» Exercise brief
Go through the data and copy every line in which "said" appears.

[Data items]
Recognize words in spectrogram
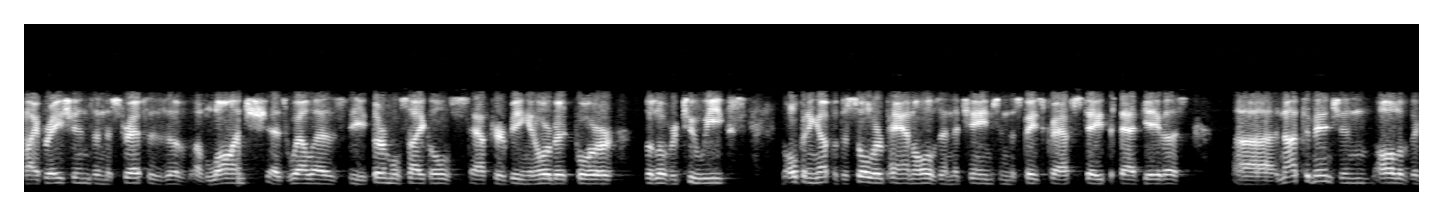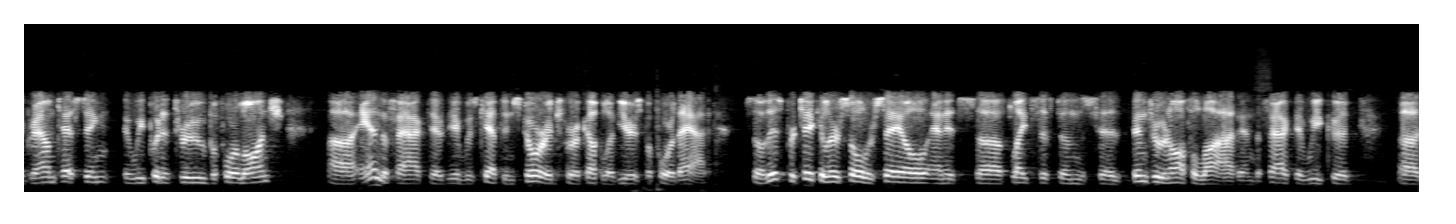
vibrations and the stresses of, of launch, as well as the thermal cycles after being in orbit for a little over two weeks, opening up of the solar panels and the change in the spacecraft state that that gave us. Uh, not to mention all of the ground testing that we put it through before launch, uh, and the fact that it was kept in storage for a couple of years before that. So this particular solar sail and its uh, flight systems has been through an awful lot, and the fact that we could uh,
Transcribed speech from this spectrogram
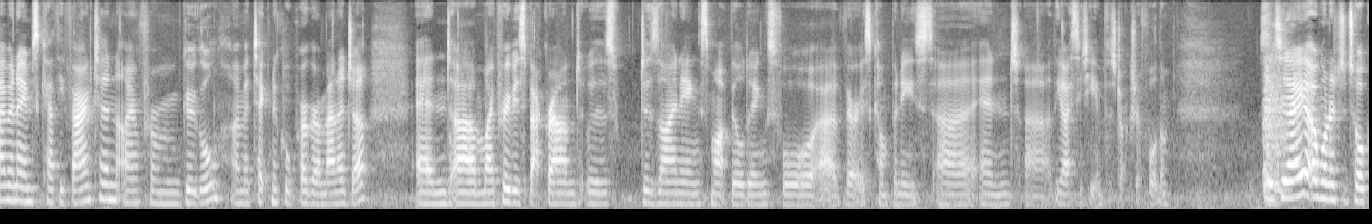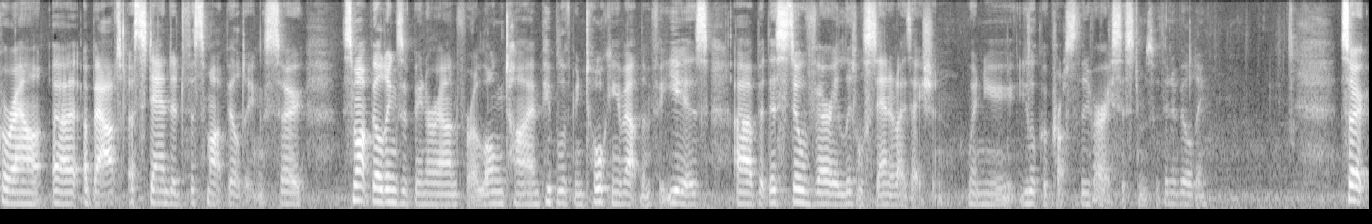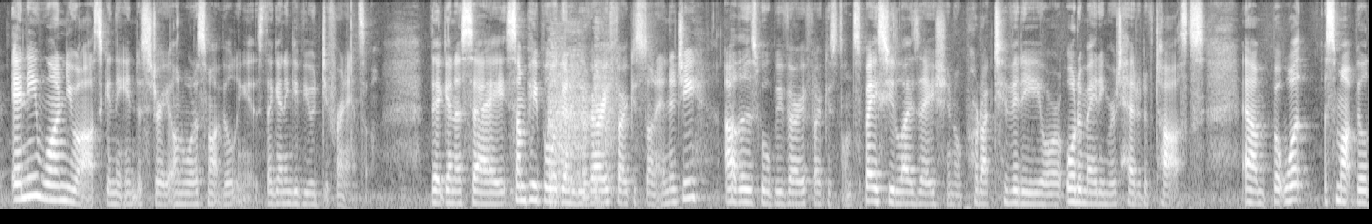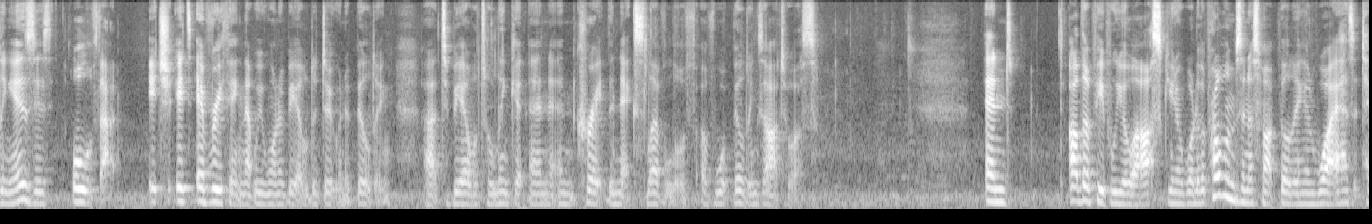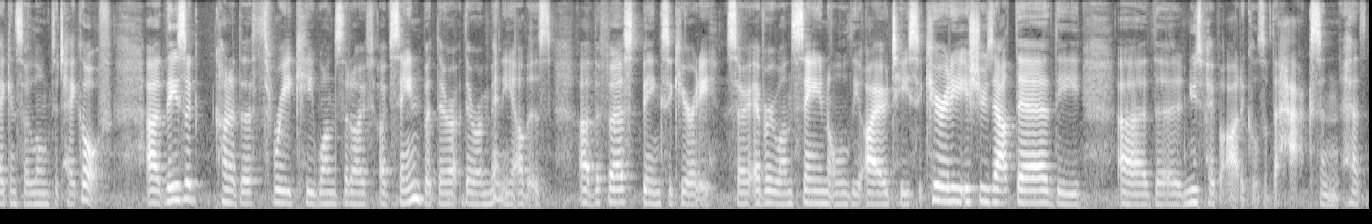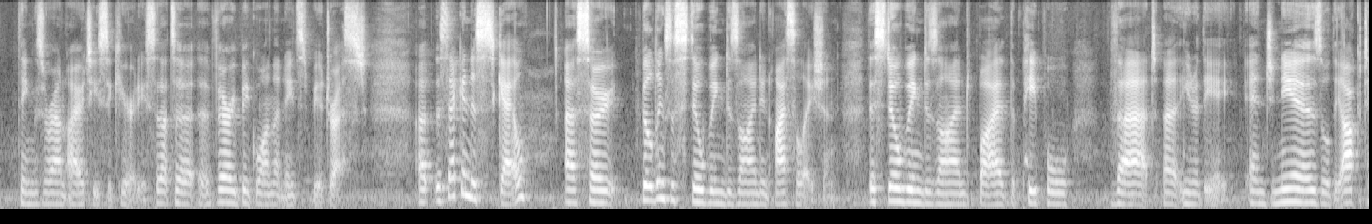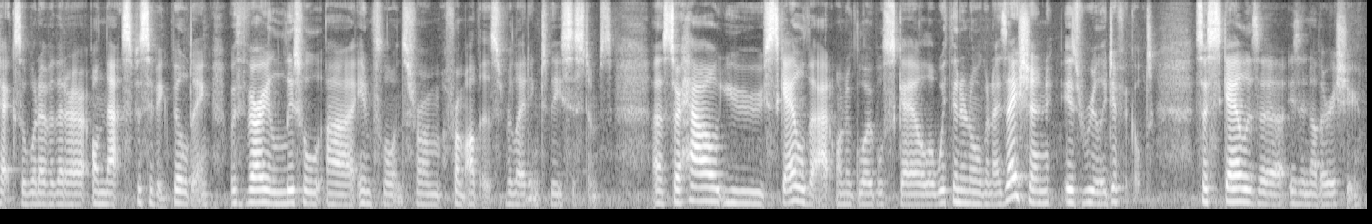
Hi, my name's Kathy Farrington. I'm from Google. I'm a technical program manager, and uh, my previous background was designing smart buildings for uh, various companies uh, and uh, the ICT infrastructure for them. So today I wanted to talk around uh, about a standard for smart buildings. So smart buildings have been around for a long time. People have been talking about them for years, uh, but there's still very little standardization when you, you look across the various systems within a building. So anyone you ask in the industry on what a smart building is, they're going to give you a different answer. They're going to say some people are going to be very focused on energy, others will be very focused on space utilization or productivity or automating repetitive tasks. Um, but what a smart building is, is all of that it's, it's everything that we want to be able to do in a building uh, to be able to link it and, and create the next level of, of what buildings are to us. And other people you'll ask, you know, what are the problems in a smart building and why has it taken so long to take off? Uh, these are kind of the three key ones that I've, I've seen, but there are, there are many others. Uh, the first being security. So everyone's seen all the IoT security issues out there, the, uh, the newspaper articles of the hacks and things around IoT security. So that's a, a, very big one that needs to be addressed. Uh, the second is scale. Uh, so buildings are still being designed in isolation. They're still being designed by the people that uh, you know the engineers or the architects or whatever that are on that specific building with very little uh, influence from from others relating to these systems. Uh, so how you scale that on a global scale or within an organization is really difficult. So scale is a is another issue.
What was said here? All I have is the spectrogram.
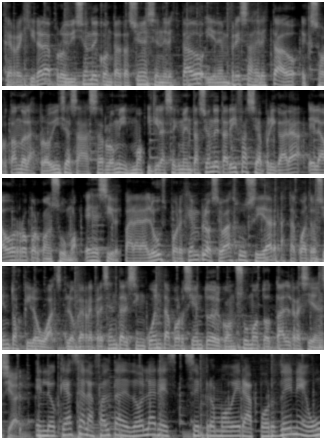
que regirá la prohibición de contrataciones en el Estado y en empresas del Estado, exhortando a las provincias a hacer lo mismo, y que la segmentación de tarifas se aplicará el ahorro por consumo. Es decir, para la luz, por ejemplo, se va a subsidiar hasta 400 kilowatts, lo que representa el 50% del consumo total residencial. En lo que hace a la falta de dólares, se promoverá por DNU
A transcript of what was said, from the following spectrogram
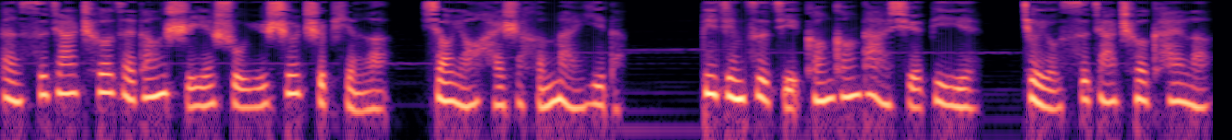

» Exercise response
What was said here? All I have is the spectrogram.
A transcript of what was said, from the following spectrogram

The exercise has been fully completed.